that Marc with his quite intimate knowledge of art history
turns to just these masters of the presentation of the horse (Delacroix and Ridinger)
of the 19th and 18th centuries resp. as models ”
(Christian von Holst, Franz Marc – Pferde, 2003, pp. 166 ff. within [‘… the Hoofbeats of my Horses’]).
For already his painting “Playing Weasels” from 1911, preceded 1909/10 by the lithograph of the same name, betrays the knowledge of several Ridinger coppers from entirely different sets. Marc shows two weasels, of which the one in the tree, bowed over a bough, looks down upon the one sitting in raised attitude on the ground. The trees besides of an eccentricity which he uses in this ostensible density in the painted œuvre only in the two “Acts below Trees”, H.-J. 143, of the same year. For the thematic initial spark Ridinger’s small-sized sheet “The Weasels” (Th. 479) from 1740 as sheet 89 of the set Design of Several Animals stands. Here, too, two of them playing, yet both on the ground and in an utterly different context. The latter Marc split up. And took the attitude of the two animals from sheet 86 of the set, the two pine martens Th. 476 (additionally available here in fine later coloring and the companion piece with the two beech martens Th. 475). The young one of which hangs across a bough of equally low height as with Marc and looks down at the mother standing on the hind paws against the trunk luring with a captured bird. “Playing Squirrels” as sheet 88 (Th. 478) shows the same situation, only with the difference of a further one in the tree, too, but keeping a little aloof and not involved in the play. Yet the bizarre tree – and as such also Sälzle characterizes it expressly in present 1980 edition of the preparatory drawings – as rather rare also for Ridinger he took from the “Trace of a Marten / Trace of the Weasel” (Th. 181) with the same attitude of the marten in the tree and the, however, neutrally shown weasel on the ground.

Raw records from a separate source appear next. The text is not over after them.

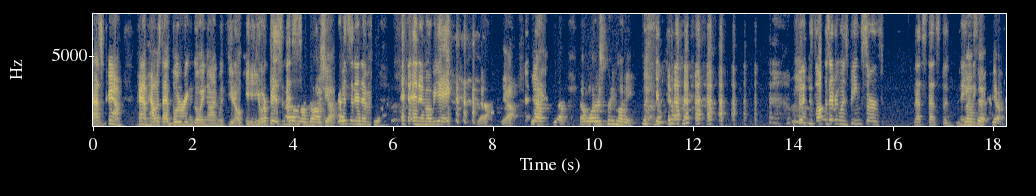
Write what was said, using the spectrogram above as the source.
Ask Pam. Pam, how is that blurring going on with, you know, your business? Oh my gosh, yeah. President of NMOBA. Yeah, yeah, yeah. That water's pretty muddy. as long as everyone's being served, that's that's the name That's of the it. Yep.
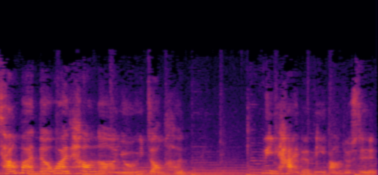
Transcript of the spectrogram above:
长版的外套呢，有一种很厉害的地方，就是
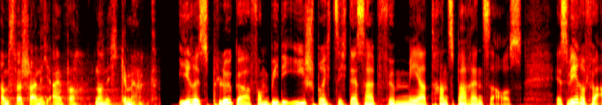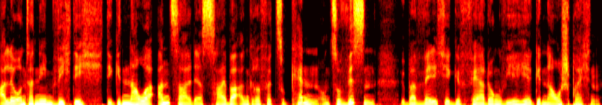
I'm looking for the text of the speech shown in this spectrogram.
haben es wahrscheinlich einfach noch nicht gemerkt. Iris Plöger vom BDI spricht sich deshalb für mehr Transparenz aus. Es wäre für alle Unternehmen wichtig, die genaue Anzahl der Cyberangriffe zu kennen und zu wissen, über welche Gefährdung wir hier genau sprechen.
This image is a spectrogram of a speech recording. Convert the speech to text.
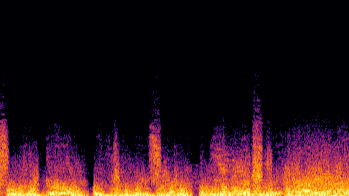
for the girl with the wisdom of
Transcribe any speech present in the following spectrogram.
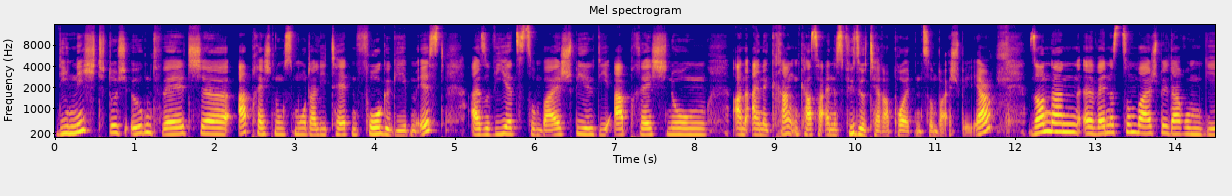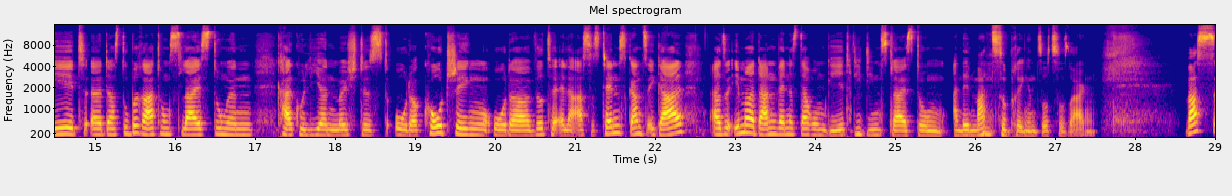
die nicht durch irgendwelche Abrechnungsmodalitäten vorgegeben ist. Also wie jetzt zum Beispiel die Abrechnung an eine Krankenkasse eines Physiotherapeuten zum Beispiel, ja. Sondern äh, wenn es zum Beispiel darum geht, äh, dass du Beratungsleistungen kalkulieren möchtest, ist oder Coaching oder virtuelle Assistenz, ganz egal. Also immer dann, wenn es darum geht, die Dienstleistung an den Mann zu bringen, sozusagen. Was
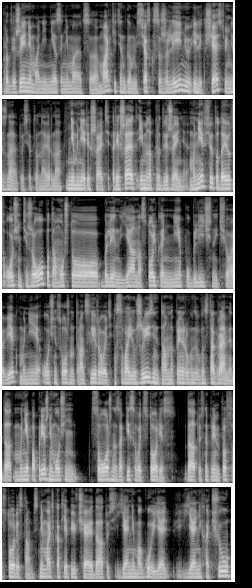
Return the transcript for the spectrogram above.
продвижением, они не занимаются маркетингом. Сейчас, к сожалению, или к счастью, не знаю, то есть, это, наверное, не мне решать, решает именно продвижение. Мне все это дается очень тяжело, потому что, блин, я настолько не публичный человек, мне очень сложно транслировать свою жизнь, там, например, в, в Инстаграме, да, мне по-прежнему очень сложно записывать сторис, да, то есть, например, просто сторис там, снимать, как я пью чай, да, то есть я не могу, я, я не хочу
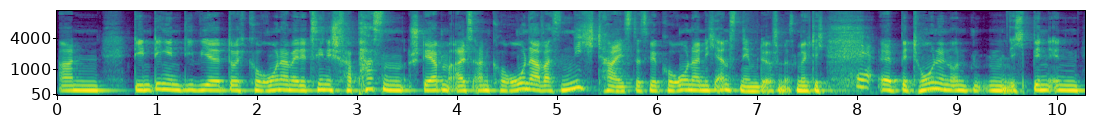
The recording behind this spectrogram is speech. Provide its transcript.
an den Dingen, die wir durch Corona medizinisch verpassen, sterben als an Corona, was nicht heißt, dass wir Corona nicht ernst nehmen dürfen. Das möchte ich ja. äh, betonen und mh, mm, ich bin in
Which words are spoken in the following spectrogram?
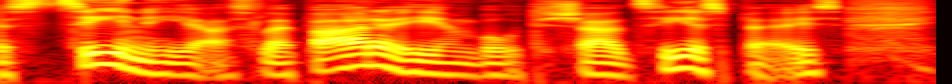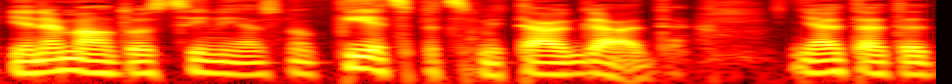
kas cīnījās, lai pārējiem būtu šādas iespējas, ja nemaldos, cīnījās no 15. gada. Ja, tātad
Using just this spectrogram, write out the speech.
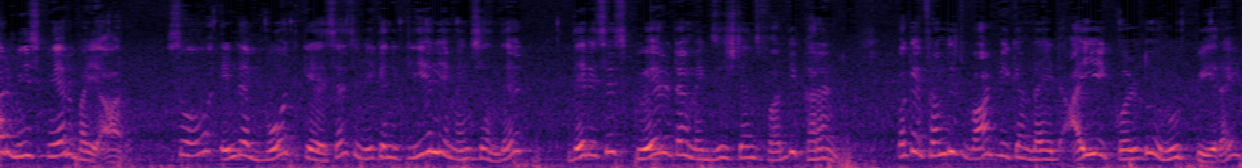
Or v square by r so in the both cases we can clearly mention that there is a square term existence for the current. Okay from this what we can write? I equal to root p right?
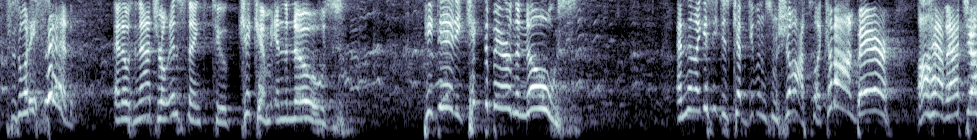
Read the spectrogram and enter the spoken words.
this is what he said. And it was a natural instinct to kick him in the nose. He did, he kicked the bear in the nose. And then I guess he just kept giving him some shots, like, come on, bear, I'll have at you.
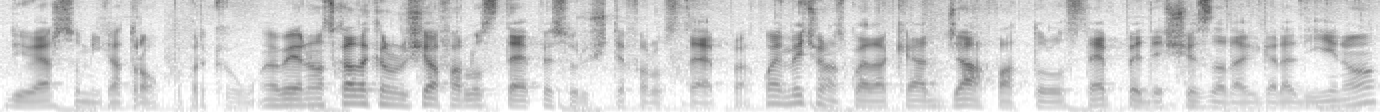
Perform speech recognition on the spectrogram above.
diverso mica troppo perché comunque aveva una squadra che non riusciva a fare lo step e sono riusciti a fare lo step. Qua invece è una squadra che ha già fatto lo step ed è scesa dal gradino.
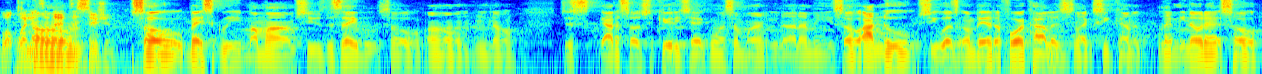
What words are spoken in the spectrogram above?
what went into that Um, decision? So basically, my mom she was disabled, so um, you know, just got a social security check once a month. You know what I mean? So I knew she wasn't gonna be able to afford college. Like she kind of let me know that. So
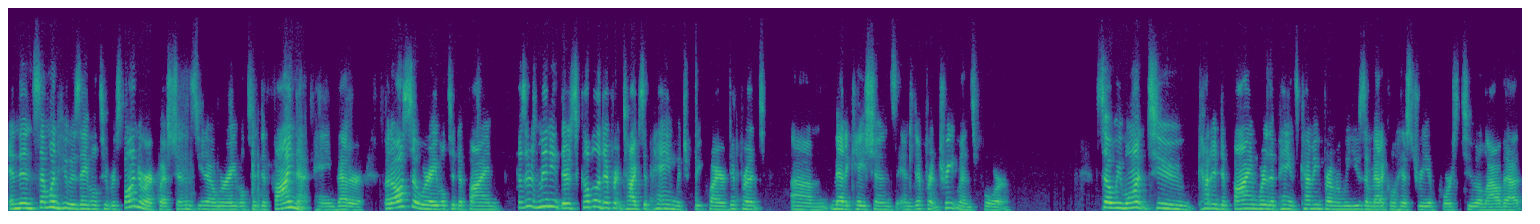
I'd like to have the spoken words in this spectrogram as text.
and then someone who is able to respond to our questions, you know, we're able to define that pain better, but also we're able to define because there's many there's a couple of different types of pain which require different um, medications and different treatments for. So we want to kind of define where the pain's coming from, and we use a medical history, of course, to allow that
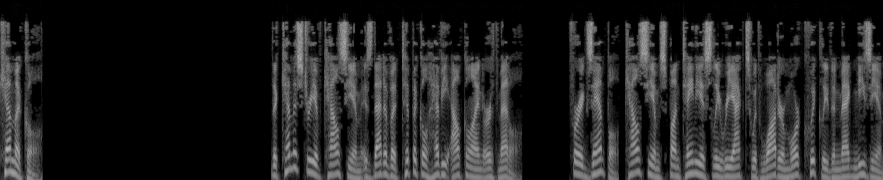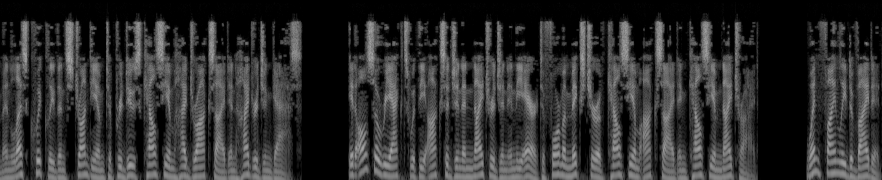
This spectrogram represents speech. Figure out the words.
Chemical The chemistry of calcium is that of a typical heavy alkaline earth metal. For example, calcium spontaneously reacts with water more quickly than magnesium and less quickly than strontium to produce calcium hydroxide and hydrogen gas. It also reacts with the oxygen and nitrogen in the air to form a mixture of calcium oxide and calcium nitride. When finely divided,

Thus Marc designed his “Playing Weasels” just so by means of divers Ridinger references as the latter on his part composed his “Amusement of the Shepherds” after Watteau, Th.-Stillfried 1397, from four models of the Frenchman. That finally also the more typical trees of Ridinger’s were not unfamiliar to Marc, the right group of trees of his painterly forest interior “The Würm at Pipping” from 1902/03, H.-J. 15 with ills., demonstrates. But also the par force scenery on the watercolor “Ried Castle” from 1914 – Holst, ills. 11, p. 29 – stands for a further example of Marc’s occupation with Ridinger,
which in this plurality has been missed till now .
Offer no. 28,595 / EUR 270. / export price EUR 257. (c. US$ 360.) + shipping
„ Sehr geehrter Herr Niemeyer, Grüß Gott,
Ihre Graphiksendung ist wohlbehalten angekommen. Ich habe mich sehr gefreut über die Schönheit der Blätter und ihren ausgezeichneten Erhaltungszustand. Vielen herzlichen Dank. Mit diesen Blättern kann ich in den entsprechenden Folgen einige schmerzliche Lücken schließen … Nachdem ich Kassensturz gemacht habe, der günstig ausgefallen ist, folgt hier eine weitere Bestellung … Ich hoffe, dass die Blätter nicht inzwischen verkauft wurden …
Mit freundlichen Grüßen nach Padingbüttel “
(Herr W. G., 3. August 2009)